A long-time resident of San Francisco, California, England uses the artful city as the backdrop and inspiration for her fourth album. In fact, England spent two years capturing the sights and the sounds of the city by carrying around a handheld recorder and integrating what she recorded into the songs. For Bay Area residents, the bucket drumming that opens “Street Life” is a street performance on Market Street, and ambient noises were recorded on late night walks through North Beach.
England is sensitive to the world. She feels through the things she sees and can so vividly recreate the richness and emotion of an experience. There is this layer of being awake, the exhilaration of seeing what we see when we step outdoors, to bond through our experiences together when we let the sizzle of our surroundings breathe life into us and take us away.
To produce Explorer of the World, England once again teamed up with Grammy award-winning producer Dean Jones. The album was also co-produced with Dave Winer from Justin Roberts and the Not Ready for Naptime Players.

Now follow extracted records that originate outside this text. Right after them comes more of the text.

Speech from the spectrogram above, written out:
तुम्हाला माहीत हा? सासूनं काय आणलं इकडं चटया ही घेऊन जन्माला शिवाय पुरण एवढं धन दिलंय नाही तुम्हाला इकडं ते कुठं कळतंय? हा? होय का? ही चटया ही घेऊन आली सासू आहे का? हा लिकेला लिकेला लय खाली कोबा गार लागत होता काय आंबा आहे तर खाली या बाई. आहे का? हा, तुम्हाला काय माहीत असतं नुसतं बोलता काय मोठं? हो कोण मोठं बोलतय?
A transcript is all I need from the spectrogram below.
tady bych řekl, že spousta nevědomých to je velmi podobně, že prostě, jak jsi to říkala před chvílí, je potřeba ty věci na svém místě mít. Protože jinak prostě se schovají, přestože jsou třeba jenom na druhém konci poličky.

The result is a very eclectic composition that mixes electro and acoustic melodies and harmonies with a rhythmic blend of funk and beats. This new dynamic is a very fitting dimension to England’s smooth sound.
So whether we pretend to be a sushi chef, pack up a bag to climb Mt. Everest, make a map of our neighborhood, visit where our parents grew up, or actually fly to another land and step through a new culture, we have the power to experience life together as a family, treasuring every moment little by little. Those are memories that will change us, strengthen bonds, and last far beyond the time Poseidon the dragon was born.

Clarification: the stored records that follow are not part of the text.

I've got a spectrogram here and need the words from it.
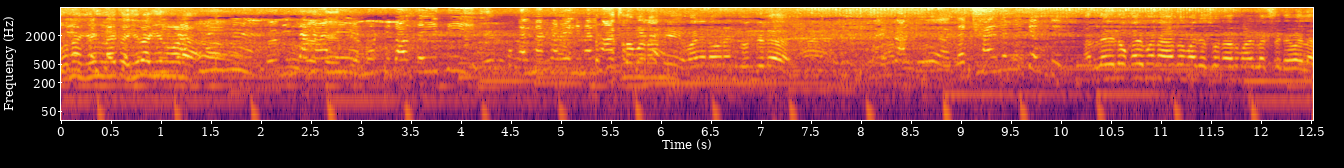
हो घेईल नाही तर हिरा घेईल म्हणा. माझ्या नवऱ्याने घेऊन दिलं. लय लोक म्हणा आता माझ्या सोनावर माझं लक्ष ठेवायला.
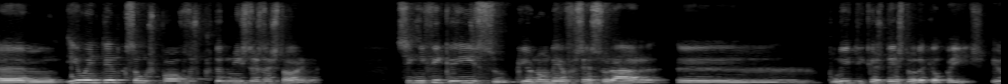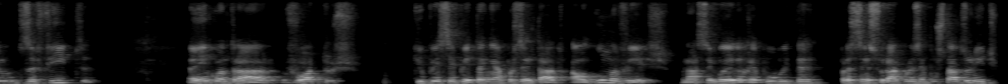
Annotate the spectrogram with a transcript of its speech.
Um, eu entendo que são os povos os protagonistas da história. Significa isso que eu não devo censurar uh, políticas deste ou daquele país? Eu desafio-te a encontrar votos que o PCP tenha apresentado alguma vez na Assembleia da República para censurar, por exemplo, os Estados Unidos,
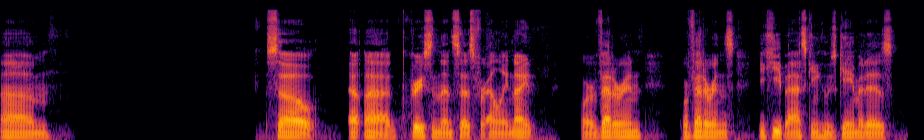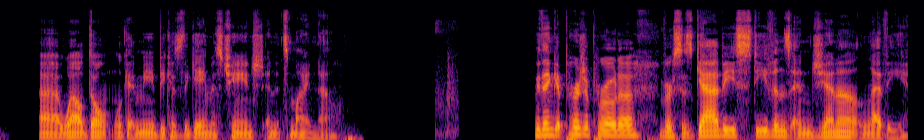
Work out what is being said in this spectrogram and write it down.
Um so Uh, uh, Grayson then says for LA Knight or a veteran or veterans, you keep asking whose game it is. Uh, well, don't look at me because the game has changed and it's mine now. We then get Persia Pirotta versus Gabby Stevens and Jenna Levy.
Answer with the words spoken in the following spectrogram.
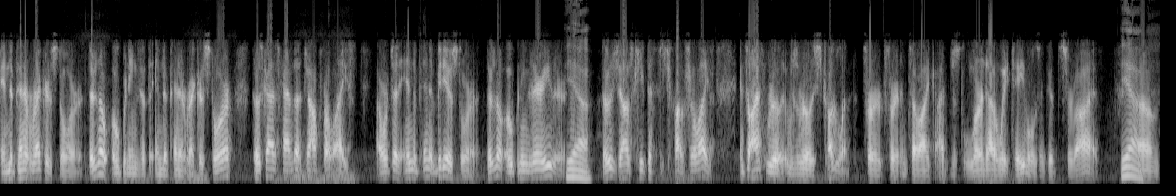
independent record store. There's no openings at the independent record store. Those guys have that job for life. I worked at an independent video store. There's no openings there either Yeah. those jobs keep those jobs for life. And so I really was really struggling for for until like I just learned how to wait tables and could survive. Yeah. Um,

Bonus activity: Be an explorer! Listen closely to England’s lyrics that offer fun suggestions to dive deeper into the adventures right outside your door. Watch for England’s accompanying activity book (expected May 2016).
- Neighborhood Map: Make a map of your neighborhood. Draw in the houses. Fill in the trees. What about cars and their colors? Shrubs, animals, fences, mailboxes, kids, sidewalk cracks, neighborhood oddities and fixtures? Go home and draw your version of your neighborhood map and compare to your family members’ map. Discuss the ways you see things in similar and different ways.
- Quiet Observation: Take a camera and notebook on a walk. Spend 10-20 minutes walking silently (depending on your children’s ages) and observe the things you pass every day until you find at least three patterns you’ve never noticed before. Look for shapes. Look for color. Talk about the patterns. Take notes. Take photos of the patterns.
- Neighborhood History: Find out who has lived on your street the longest. Interview them. What has changed? What’s better? What’s worse?
- People Watching: Sit on a bench in a public area or silently walk through your town or city. Listen to the people walking by. What are they saying? Write a story about who they are and where they’re going.
- Family Meeting: Arrange a time for a family meeting. Bring a calendar. Have each family member name a place he or she really wants to go this year. Maybe the museum, the waterpark, the train stations, the zoo, camping trip, kayaking, the mountains, the ocean. Decide what’s realistic and write it down (whether it’s today, tomorrow, this year or in the near future).